----- Exercise material

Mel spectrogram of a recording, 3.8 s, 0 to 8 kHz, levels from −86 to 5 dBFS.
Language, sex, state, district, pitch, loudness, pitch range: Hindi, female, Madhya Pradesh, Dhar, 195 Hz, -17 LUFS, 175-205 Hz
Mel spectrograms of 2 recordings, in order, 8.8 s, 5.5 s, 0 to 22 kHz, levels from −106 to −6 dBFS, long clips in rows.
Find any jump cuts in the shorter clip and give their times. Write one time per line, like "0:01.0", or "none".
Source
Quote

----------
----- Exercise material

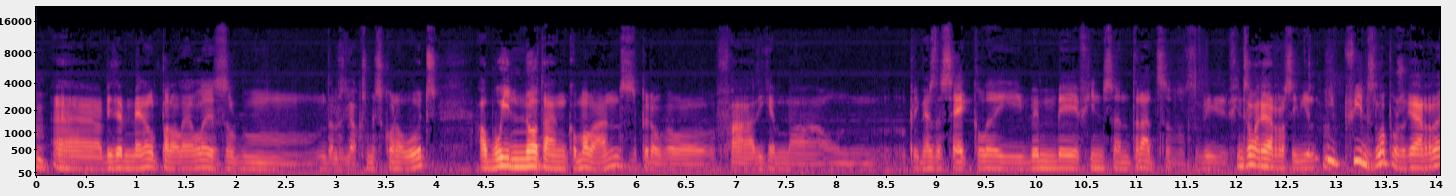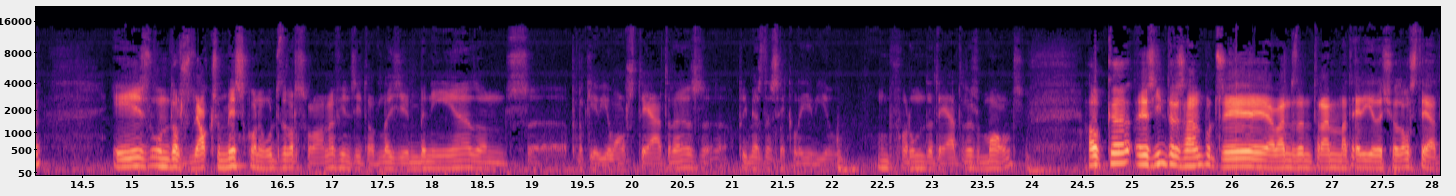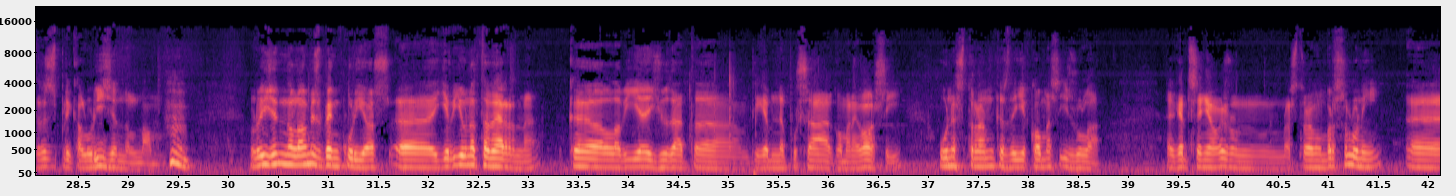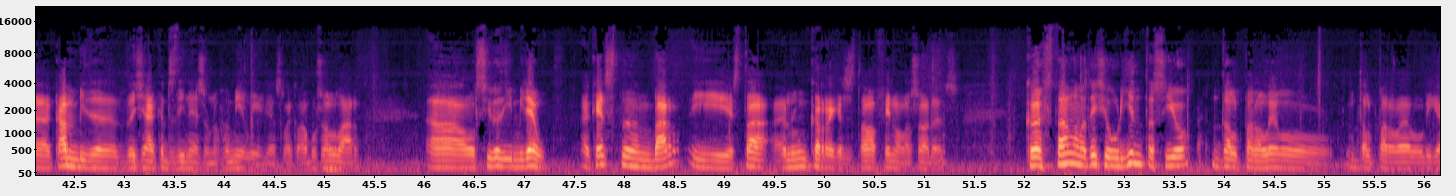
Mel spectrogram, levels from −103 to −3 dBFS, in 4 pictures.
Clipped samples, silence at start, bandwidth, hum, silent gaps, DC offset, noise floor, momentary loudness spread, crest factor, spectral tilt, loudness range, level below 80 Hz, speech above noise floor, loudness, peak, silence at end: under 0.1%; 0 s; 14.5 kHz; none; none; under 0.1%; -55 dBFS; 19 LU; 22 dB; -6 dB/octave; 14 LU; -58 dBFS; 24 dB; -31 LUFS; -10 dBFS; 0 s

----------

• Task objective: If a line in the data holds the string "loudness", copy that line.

• Response box:
Language, sex, state, district, pitch, loudness, pitch range: Hindi, female, Madhya Pradesh, Dhar, 195 Hz, -17 LUFS, 175-205 Hz
Clipped samples, silence at start, bandwidth, hum, silent gaps, DC offset, noise floor, momentary loudness spread, crest factor, spectral tilt, loudness range, level below 80 Hz, speech above noise floor, loudness, peak, silence at end: under 0.1%; 0 s; 14.5 kHz; none; none; under 0.1%; -55 dBFS; 19 LU; 22 dB; -6 dB/octave; 14 LU; -58 dBFS; 24 dB; -31 LUFS; -10 dBFS; 0 s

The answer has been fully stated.